Find San Diego art and culture events beyond Comic-Con this weekend with Moxie's Dinner and a Zoom, a live outdoor front yard dance performance, the Athenauem's juried art exhibition and a livestreamed front porch concert from Berkley Hart. Speaker 1: 00:00 Lots of people will probably be busy this weekend with Comicon at home, but have Comicon. Isn't your thing. Here are some arts events and virtual offerings to fill your weekend. For instance, an outdoor front lawn socially distance dance performance plays by local black women and an annual juried exhibition that thanks to the pandemics online revolution is now able to feature digital video works, KPBS arts editor, Julia Dixon Evans is here with all the details and welcome Julia. Hi Maureen. Now there's a group putting on very intimate outdoor dance performances. Tell us about live in public. Speaker 2: 00:43 Yeah, it's a project of Anna Brown Massey and Victor Della Wente. They're both local artists and d

Bohemia art space offers frontline workers, caregivers stress relief with creative classes

Prior to the pandemic, Bohemia — an art space in North Boulder — hosted its fair share of workshops for all ages. The funky industrial locale, at 4919 North Broadway, Unit 7, opened in 2017 and has been the site of boutique pop-ups, album release soirees and various celebratory gatherings. Cindy Parker and Abby Sivy, standing, help Audrey Wilson, left, Livia Hall, top right, and Ande Bernthal, all staff members with Academy Senior Living. with a rt projects on July 16. Sivy and Parker, who own the NoBo art center Bohemia Boulder, have organized team builds and art sessions for workers of medical facilities and caregivers at nursing homes to de-stress during the pandemic. (Cliff Grassmick/ Staff Photographer From corporate team-building sessions to private art parties, the studio — brimming with oversized tissue-paper flowers, messages of positive affirmations and intriguing birdcages — was a place that offered a refuge from the ordinary.

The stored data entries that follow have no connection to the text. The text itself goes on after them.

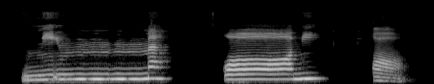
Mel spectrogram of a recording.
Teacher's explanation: Qa is 2 counts long, and it is on the heaviest form of tafkhim.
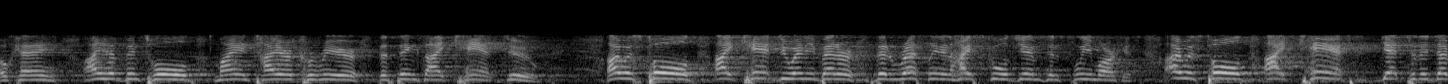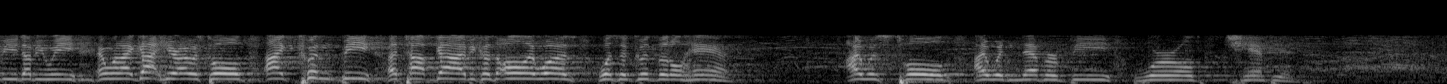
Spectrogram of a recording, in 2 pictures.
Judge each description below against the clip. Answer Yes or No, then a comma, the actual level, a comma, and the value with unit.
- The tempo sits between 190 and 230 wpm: No, average, 145 wpm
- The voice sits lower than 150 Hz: No, high, 240 Hz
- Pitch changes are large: No, average, 2.9 semitones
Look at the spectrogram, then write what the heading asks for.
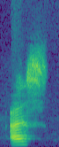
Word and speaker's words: ask: Tapi di ujungnya ada kol-kolah k-nya di belakang. Ask. Ask. Ada ke-nya gitu.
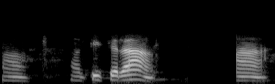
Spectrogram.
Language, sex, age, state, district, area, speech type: Tamil, female, 60+, Tamil Nadu, Thoothukudi, rural, conversation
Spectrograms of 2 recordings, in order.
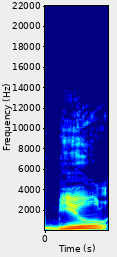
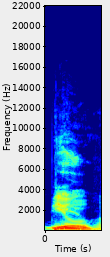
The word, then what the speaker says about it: Buhl: Shannon Pierce is a freshman out of, you say, is that Buell, Alabama? B-U-H-L, Buell, Alabama? Okay. – That's a new one on me. So I'm going to let them throw stones at you for mispronouncing because I don't know. – No, I said Buell. I got it right the first time.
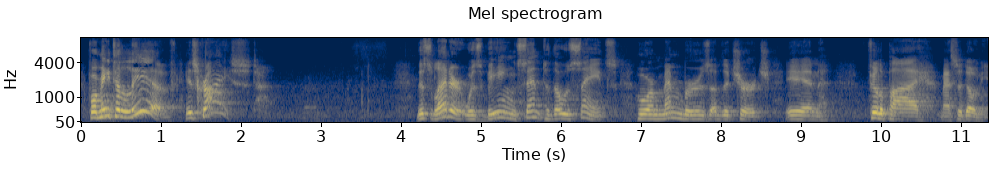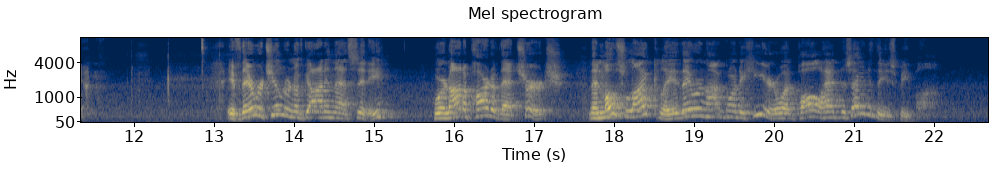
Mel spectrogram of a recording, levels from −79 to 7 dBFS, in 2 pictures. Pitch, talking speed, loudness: 205 Hz, 150 wpm, -18 LUFS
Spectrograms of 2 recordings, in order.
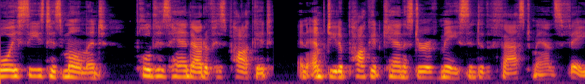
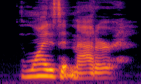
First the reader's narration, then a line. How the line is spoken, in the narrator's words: the boy sighed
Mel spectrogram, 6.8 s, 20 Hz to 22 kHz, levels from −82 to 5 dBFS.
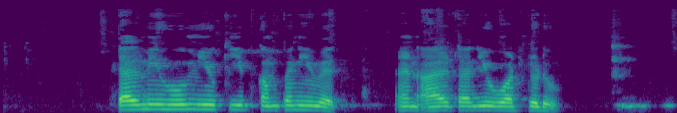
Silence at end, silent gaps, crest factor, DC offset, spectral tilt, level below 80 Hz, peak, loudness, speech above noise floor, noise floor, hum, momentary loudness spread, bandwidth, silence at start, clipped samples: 0.05 s; none; 16 dB; under 0.1%; -7 dB/octave; -68 dBFS; -6 dBFS; -21 LUFS; 52 dB; -73 dBFS; none; 18 LU; 16 kHz; 1.2 s; under 0.1%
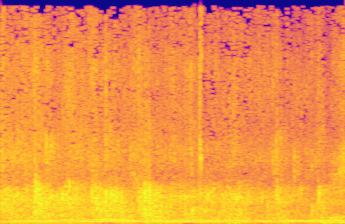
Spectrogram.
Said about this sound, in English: Can somebody give the Lord a clap offering? Hallelujah.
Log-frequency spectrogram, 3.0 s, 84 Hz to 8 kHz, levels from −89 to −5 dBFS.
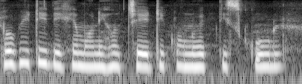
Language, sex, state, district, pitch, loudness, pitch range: Bengali, female, West Bengal, Alipurduar, 220 Hz, -15 LUFS, 210-230 Hz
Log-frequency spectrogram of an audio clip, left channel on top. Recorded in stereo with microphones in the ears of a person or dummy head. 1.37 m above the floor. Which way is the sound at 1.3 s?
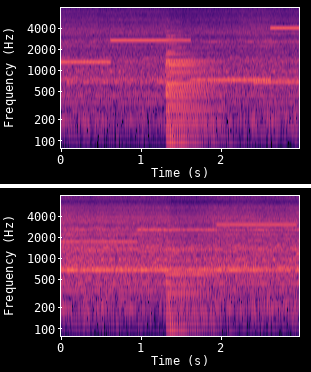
50° left (ahead or behind).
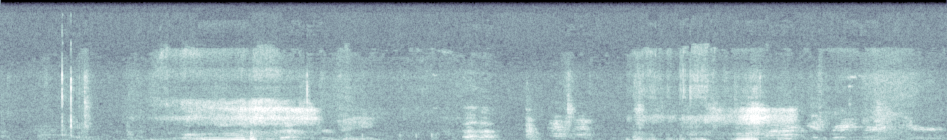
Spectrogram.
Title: Olive snoring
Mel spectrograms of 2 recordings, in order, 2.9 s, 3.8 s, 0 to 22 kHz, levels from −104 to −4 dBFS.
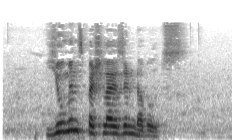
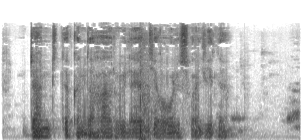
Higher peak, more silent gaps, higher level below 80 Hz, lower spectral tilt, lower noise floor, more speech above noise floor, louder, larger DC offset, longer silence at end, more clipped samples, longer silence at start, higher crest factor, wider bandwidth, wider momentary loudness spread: first, -6 dBFS vs -10 dBFS; neither; second, -60 dBFS vs -52 dBFS; first, -5 dB/octave vs -3.5 dB/octave; first, -59 dBFS vs -55 dBFS; first, 37 dB vs 26 dB; first, -21 LUFS vs -28 LUFS; neither; first, 0.65 s vs 0 s; neither; first, 0.6 s vs 0.05 s; about the same, 18 dB vs 20 dB; about the same, 11.5 kHz vs 11.5 kHz; first, 17 LU vs 11 LU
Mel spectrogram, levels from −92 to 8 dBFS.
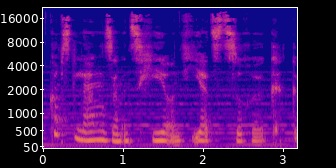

Intricate beaded mala necklaces, handc

When a 200-year-old oak tree died in Whitefish Bay, this family hired a local sculptor to turn it into art

Autoplay Show Thumbnails Show Captions Last Slide Next Slide When a Whitefish Bay family’s 200-year-old oak tree died, they hired a local sculptor who carved the tree’s decaying trunk into a piece of art. “Because it was so big and it was so central in our backyard, my wife began to be uncomfortable with all the branches, and the fact that they could break off and hurt somebody,” said homeowner Morgan White.  White and his wife, Ann, searched for sculpture ideas online and in magazines. They settled on a depiction of a castle-like village surrounded by a snaking staircase.  White called his friend and art gallery owner Frank Sadler, who showcases Jeremy Wolf's art at Sadler Gallery in the Third Ward’s Marshall Building, 207 E. Buffalo St. Buy Photo Artist Jeremy Wolf stands with the castle-like village he carved from a 200-year-old oak tree in the backyard of Ann and Morgan White's home in Whitefish Bay. Visit jer

Visual arts review: Columbus Museum of Art exhibit commemorates 50th anniversary of Stonewall

"Art After Stonewall," the largest and most significant exhibition of art marking the 50th anniversary of the Stonewall uprising, had barely opened at the Columbus Museum of Art when the pandemic struck. The museum and the exhibit had to close, especially disappointing during June, Pride Month. Recently, the museum reopened with mandatory masks and social distancing; the exhibit has been extended to Oct. 4. Tyler Cann, the museum's head of exhibitions and Pizzuti Family curator of contemporary art, called the reopening "incredibly timely" on the heels of Pride Month and "particularly in light of the Black Lives Matter protests." "This is an exhibition that arose from a protest movement and looks at how Stonewall was memorialized and embedded in artistic culture over two decades," he said. "It's important for us to state that art is a social agent. It can advance those protest movements in symbolic but also very real ways.&q